"I thought it was pretty crass of people [at the SRU] to question my state of mind - they had known me for five or six years, but obviously didn’t know me very well at all - but I knew exactly what I was doing. Of course, I felt terrible for my team-mates and Scotland supporters when I took that decision, and I missed hugely not playing for Scotland, but the roller-coaster had started and I had other things to keep my mind active.
"The injury forced us into exploring whether we were able to have kids, and the fact of the matter was we did need help, not only because of injury but other factors. Sport is a wonderful thing and I was always someone who viewed rugby as a fantastic sport, but there is life outside it. I love it to bits, but you always need perspective; it makes you a more balanced and healthy sportsperson."
The low he felt then is probably fully appreciated when compared to the high he experienced when his wife Ali gave birth to a daughter, Naeve, in the summer. To then become Northampton’s head coach, without any top-flight coaching experience, was the icing on the cake. Suddenly, his personal and professional lives had reached new peaks.
"It is hard to put into words the feelings now," he said. "I thought I was lucky to get the chance to move into strength and conditioning with Northampton when I had to stop playing, because it was an area I’d had an interest in - I completed a sports science degree at De Montfort University in Bedford - but I never dreamed of becoming a head coach.

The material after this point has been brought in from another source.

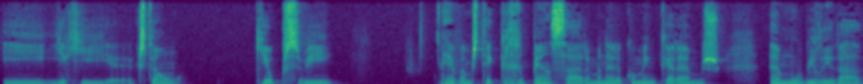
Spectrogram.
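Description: A man with a somewhat breathy, medium-pitched voice talks at a fairly slow pace with long, frequent pauses. His loudness stays very even, his intonation fairly even, and the sound is dry and close with no echo. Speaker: podcast host. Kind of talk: interview conversation.

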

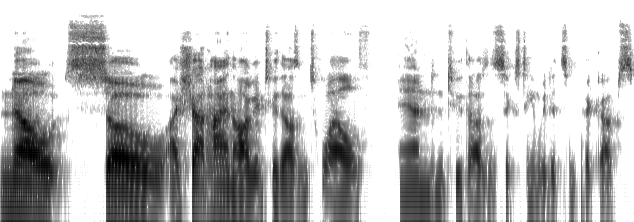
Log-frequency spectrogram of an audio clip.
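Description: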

"I never saw it coming. [Team-mate] Paul Grayson and myself were literally called the day before Northampton announced that we were taking over from Alan Solomons; we both agreed to do it because it’s a club we played for a very long time and it was in a spot of bother; we had to say ‘yes’.
"Since then we’ve just gone at it head-first, which is sort of the way I played I suppose - when you don’t have much skill you have to meet challenges head-on, I think! The players were very good about it, were very supportive, and have upped their work-rate, and that’s been the secret - the players have trained harder and worked harder and got the results on the pitch - but we’ve got a long way to go yet."
Pountney assumed the head coach’s role as Grayson continues to play. The appointments are temporary for now, but four wins from six games - losses to Newcastle and Toulouse away have been the only blemishes - have led to many at Franklins Gardens backing the pair to continue on a permanent basis.
The club have moved up three places to ninth in the Zurich Premiership, and this week were voted Europe’s Club of the Week for jumping four places in the European rankings to 18th ahead of their trip to Llanelli tomorrow.
On Friday next week, Pountney welcomes one of his former Scotland coaches in the shape of Hugh Campbell, when Glasgow sign off from their Heineken Cup adventure for this season, and he will be in Edinburgh in May to launch his testimonial year - planned before be was appointed Northampton coach.
"Scotland is still a big part of me - I watch the games, still admire Murrayfield so much, and still feel for the guys out there, more as a supporter now than a player, probably. I hope dearly that we beat England at Twickenham this year. It’s been a pretty hectic couple of years since I left the squad, very strange, but it’s been fun as well, and exciting, and I feel above all that I’ve been very lucky. We probably wouldn’t want many years like that again, but it’s been quite defining in many respects and when I look at Naeve I’m glad we’ve gone through it."
Pountney might feel that few things in life are as strange as life itself, but he clearly has little time for reflection. He may also crave a slower pace, yet given his recent choices, there are inevitably more peaks and troughs to come - none likely, however, to rival those of the past two years.